Krunker.io is movement based, while shellshock.io is rng based. The reason is that in krunker when you aim, you gun is accurate with no spread at all. Hardly any recoil for that matter, either. But in krunker you can bhop (you play CS, so you know what I mean, right?) and a technique called b-slides. I’m not going to explain it, but after jumping you can slide by crouching in midair. combined with bhoping, it can help you go fast.

Shellshock.io is rng based because even when aiming your gun still has a bit of spread. It takes a while to kill someone at range, but up close you can see just how much it affects the game because the time to kill is much shorter.

My game probably shouldn’t be a browser game, because of the mechanic that makes it unique. It is explained here: Presenting: NYNS!

I can officaly say that my forum post: Theory on how to make a multiplayer game
is the fisrt link to come up after your videos when googling “babylon.js nengi” :slightly_smiling_face:


You should make a simple barebones example of client+server using BabylonJS, NengiJS and NodeJS or whatever as backend. No animations or fancy stuff, just simple boxes as a template to get the BabylonJS people going using NengiJS.

When you say 20 ticks, do you mean that you queue inputs in a buffer, and then apply these inputs in 50ms intervals? And if yes, is it wrong to assume that you use positions to update the players, something like: player.position.z += controls.w*input.dt (simplyfied, not taking rotation into account)?

1 Like

Re: nyns, that’s a fun idea.

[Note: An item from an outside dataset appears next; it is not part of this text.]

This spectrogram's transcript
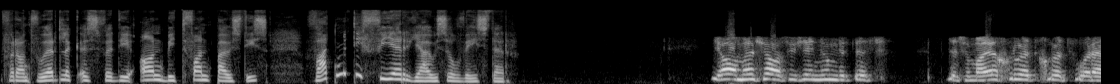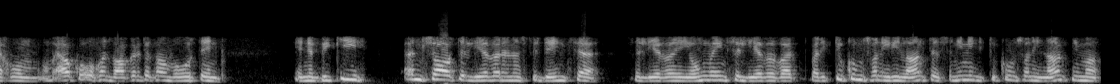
verantwoordelik is vir die aanbied van posties. Wat motiveer jou Silwester? Ja, mens ja, soos jy noem, dit is dis vir my 'n groot groot voorreg om om elke oggend wakker te kan word en en 'n bietjie insaag te lewer in 'n student se se lewe, 'n jong mens se lewe wat wat die toekoms van hierdie land is, en nie net die toekoms van die land nie, maar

I always like teleporting characters or strange mobility.
I think if something feels really different immediately, people will be more receptive to the change. It was just that my game really looked like bread n butter FPS, so going all weird on recoil had ppl sending me bug reports.

Sounds like I really need some more work if someone just mentioning nengi in passing on this forum wins the the search engines lol…

This is a favorite project and thread.

How do you do interpolation? Of everything? Rotation and Position, (scale)? : )

I use an unusual jQuery syntax: $({from}).animate({to},complete(){}); for now.

1 Like